The video camera auto-focuses prior to shooting (or during the first split-second of recording), though you'll need to tap the screen while filming to manually change the focus as you move and change subjects.


The Droid Bionic supports several video settings, with 720p and 1080p HD on the top end, along with 720x480 (DVD), 640x480 (VGA), 352-288 (CIF), and 320x240 (QVGA) for more easily sent clips.

Additionally, you can pick between Normal and Video Message modes, the latter of which shoots very low-quality clips that can be texted to friends.
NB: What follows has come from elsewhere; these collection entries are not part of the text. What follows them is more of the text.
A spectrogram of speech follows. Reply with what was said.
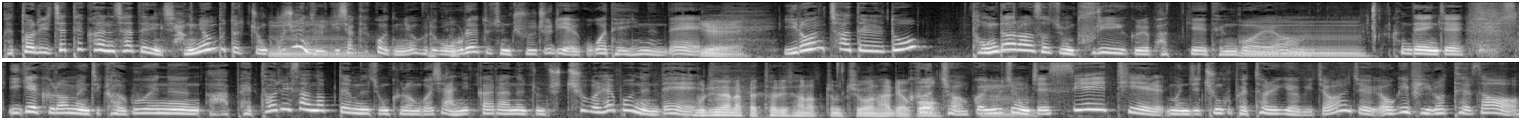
배터리 채택하는 차들이 작년부터 좀 꾸준히 늘기 음. 시작했거든요. 그리고 올해도 지금 줄줄이 예고가 돼 있는데 예. 이런 차들도 덩달아서 좀 불이익을 받게 된 거예요. 음. 근데 이제 이게 그러면 이제 결국에는 아, 배터리 산업 때문에 좀 그런 것이 아닐까라는 좀 추측을 해보는데 우리나라 배터리 산업 좀 지원하려고 그렇죠. 그러니까 음. 요즘 이제 CATL 뭐 이제 중국 배터리 기업이죠. 이제 여기 비롯해서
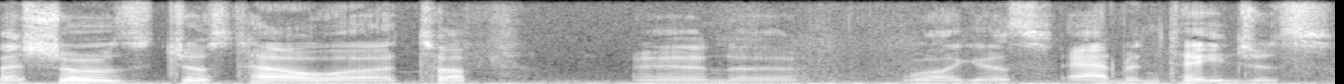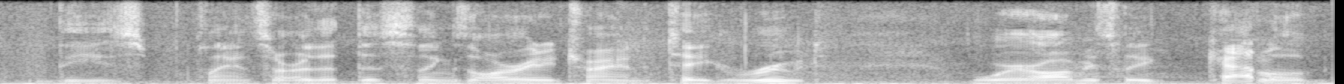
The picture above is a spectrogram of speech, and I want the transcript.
That shows just how uh, tough and, uh, well, I guess advantageous these plants are. That this thing's already trying to take root, where obviously cattle have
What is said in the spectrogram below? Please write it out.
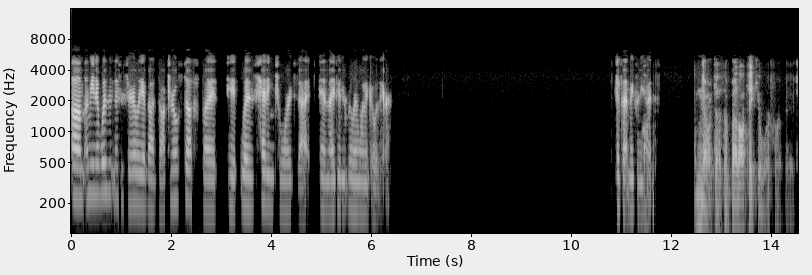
Um, I mean, it wasn't necessarily about doctrinal stuff, but it was heading towards that, and I didn't really want to go there. If that makes any Uh, sense. no, it doesn't, but I'll take your word for it, babes.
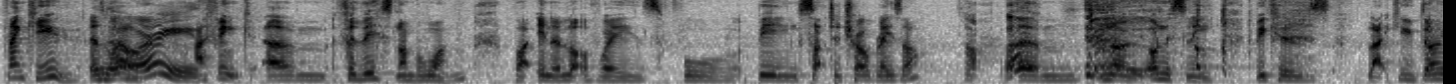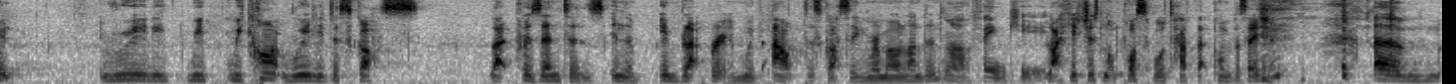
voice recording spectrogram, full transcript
thank you as No well. worries. I think um, for this number one, but in a lot of ways for being such a trailblazer. Oh. Um, no, honestly, because like you don't really, we, we can't really discuss like presenters in the in Black Britain without discussing Remel London. oh, thank you. Like it's just not possible to have that conversation. um,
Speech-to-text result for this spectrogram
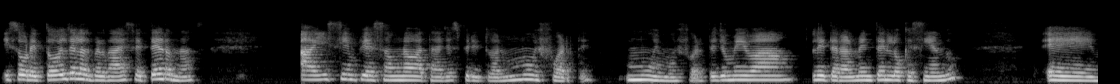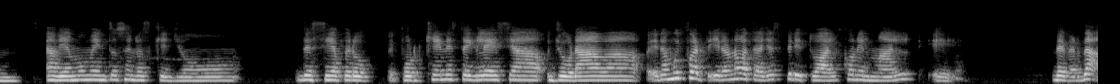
y sobre todo el de las verdades eternas, ahí sí empieza una batalla espiritual muy fuerte, muy, muy fuerte. Yo me iba literalmente enloqueciendo. Eh, había momentos en los que yo decía, pero ¿por qué en esta iglesia lloraba? Era muy fuerte era una batalla espiritual con el mal eh, de verdad,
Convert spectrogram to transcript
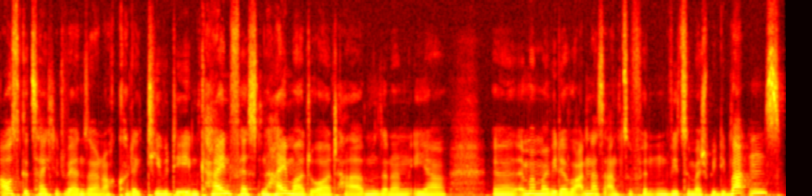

All of the same still photo effects are present on the video side, letting you capture black and white or sepia footage (among other options) on the fly, plus you can choose from five microphone settings: Everyday, Outdoors, Concert, Narrative, and Subject, the last of which is best for interviews.


Low light video is typically grainy and unremarkable, but you can engage the bright light located next to the lens, which can help illuminate subjects directly in front of you. It's accessed via the same pull down menu as the other options.